WHAT IS BEING ASKED:
Exactly as they appear, copy the lines from the one holding "I'd like to" through the end of the records, leaving pictures out.

(Items listed in a dataset)
================================
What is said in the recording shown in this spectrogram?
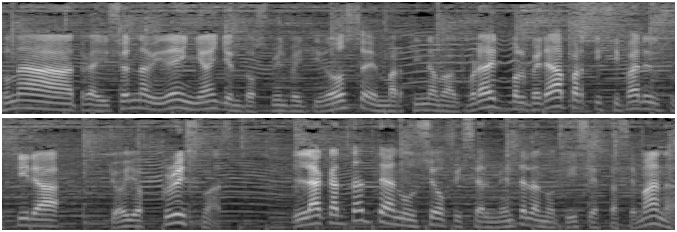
Una tradición navideña y en 2022 eh, Martina McBride volverá a participar en su gira Joy of Christmas. La cantante anunció oficialmente la noticia esta semana,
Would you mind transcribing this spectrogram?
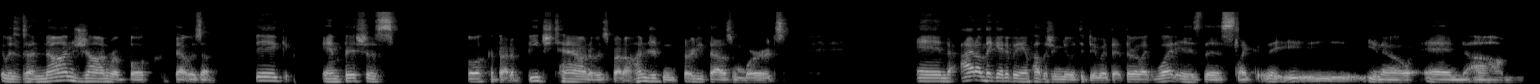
it was a non-genre book that was a big ambitious book about a beach town. It was about 130,000 words. And i don't think anybody in publishing knew what to do with it. They're like what is this? Like you know and um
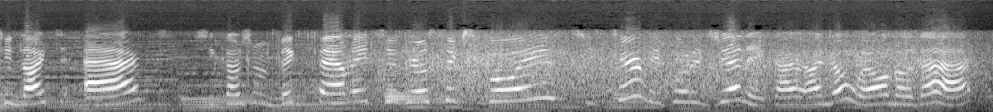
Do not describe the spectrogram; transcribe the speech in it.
She'd like to act. She comes from a big family, two girls, six boys. She's terribly photogenic. I, I know we all know that.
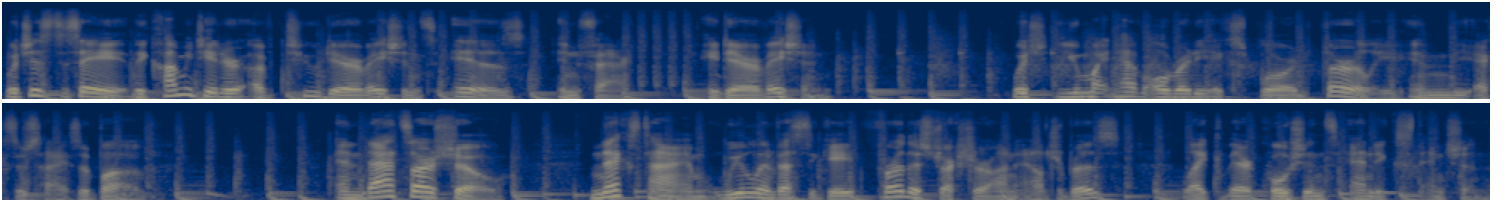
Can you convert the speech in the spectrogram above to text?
which is to say the commutator of two derivations is, in fact, a derivation, which you might have already explored thoroughly in the exercise above. And that's our show. Next time, we'll investigate further structure on algebras, like their quotients and extensions.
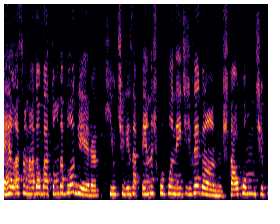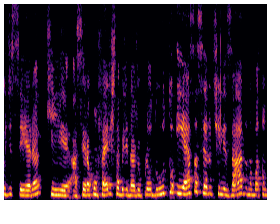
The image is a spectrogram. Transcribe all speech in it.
é relacionada ao batom da blogueira, que utiliza apenas componentes veganos, tal como um tipo de cera, que a cera confere estabilidade ao produto, e essa cera utilizada no batom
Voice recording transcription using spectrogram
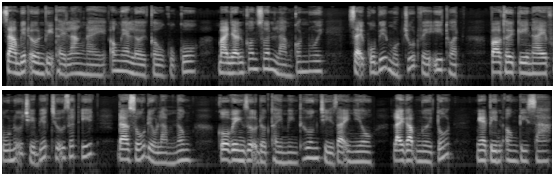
Giang biết ơn vị thầy lang này, ông nghe lời cầu của cô mà nhận con Xuân làm con nuôi, dạy cô biết một chút về y thuật. Vào thời kỳ này phụ nữ chỉ biết chữ rất ít, đa số đều làm nông. Cô vinh dự được thầy mình thương chỉ dạy nhiều, lại gặp người tốt, nghe tin ông đi xa,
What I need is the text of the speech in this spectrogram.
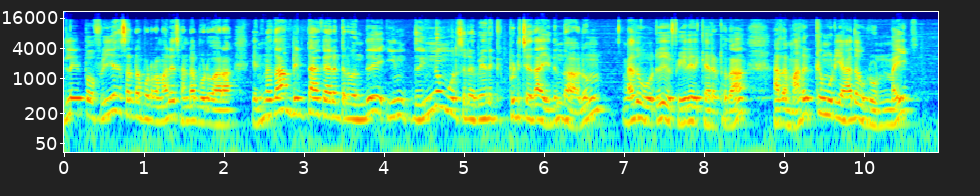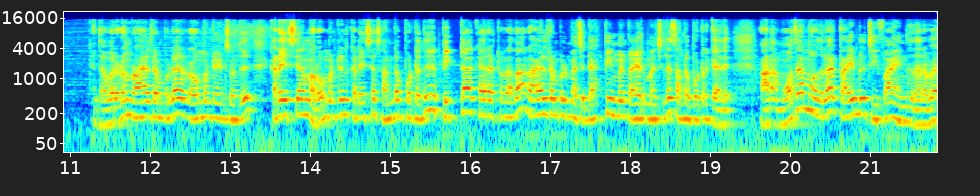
இல்லை இப்போ ஃப்ரீயாக சண்டை போடுற மாதிரி சண்டை போடுவாரா? என்ன தான் பிக்டா கேரக்டர் வந்து இந்த இன்னும் ஒரு சில பேருக்கு பிடிச்சதாக இருந்தாலும் அது ஒரு ஃபெயிலியர் கேரக்டர் தான். அதை மறுக்க முடியாத ஒரு உண்மை. இந்த வருடம் ராயல் ரம்பிளில் ரோமன் ரெயின்ஸ் வந்து கடைசியாக ரோமன் ரெயின்ஸ் கடைசியாக சண்டை போட்டது பிக்டா கேரக்டராக தான் ராயல் ரம்பிள் மேட்ச் டேக்டின்மெண்ட் ராயல் மேட்ச்சில் சண்டை போட்டிருக்காரு. ஆனால் முத முதல்ல ட்ரைபிள் சீஃபாக இந்த தடவை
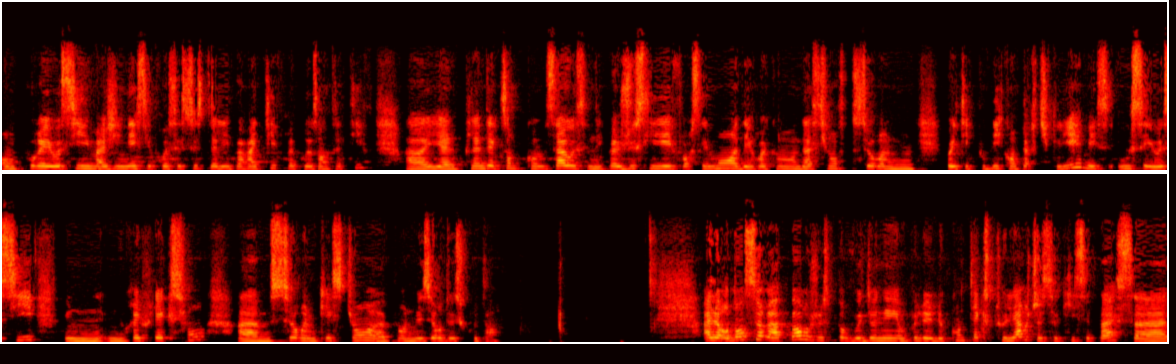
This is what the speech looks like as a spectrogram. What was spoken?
on, pourrait aussi imaginer ces processus délibératifs représentatifs. Euh, il y a plein d'exemples comme ça où ce n'est pas juste lié forcément à des recommandations sur une politique publique en particulier, mais où c'est aussi une, réflexion euh, sur une question pour une mesure de scrutin. Alors, dans ce rapport, juste pour vous donner un peu le, contexte plus large de ce qui se passe euh,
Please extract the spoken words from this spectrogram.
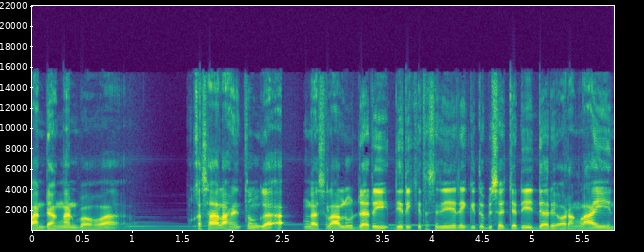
pandangan bahwa kesalahan itu nggak nggak selalu dari diri kita sendiri gitu bisa jadi dari orang lain.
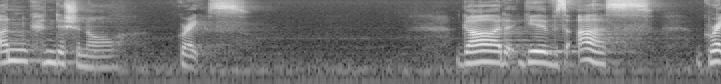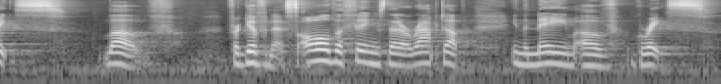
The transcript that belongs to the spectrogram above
unconditional grace. God gives us grace, love, forgiveness, all the things that are wrapped up in the name of grace.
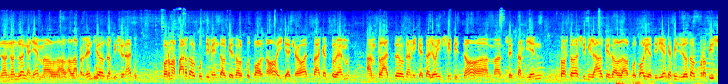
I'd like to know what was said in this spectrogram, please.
no, no ens enganyem, el, el, la presència dels aficionats forma part del condiment del que és el futbol, no? I això ens fa que ens trobem en plats una miqueta allò insípid, no? Amb, amb, sense ambient costa d'assimilar el que és el, el futbol. I et diria que fins i tot els propis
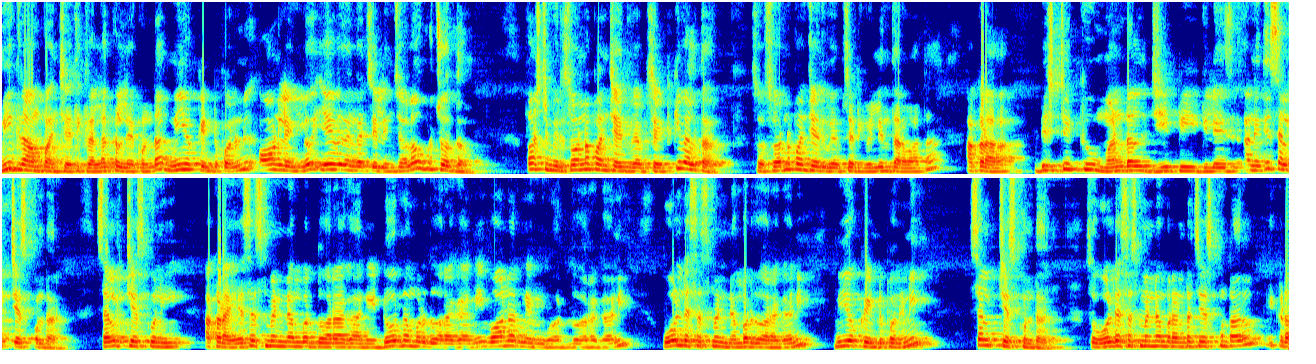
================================
ANSWER BELOW:
I'd like to know what was said in this spectrogram, please.
no, no ens enganyem, el, el, la presència dels aficionats forma part del condiment del que és el futbol, no? I això ens fa que ens trobem en plats una miqueta allò insípid, no? Amb, amb, sense ambient costa d'assimilar el que és el, el futbol. I et diria que fins i tot els propis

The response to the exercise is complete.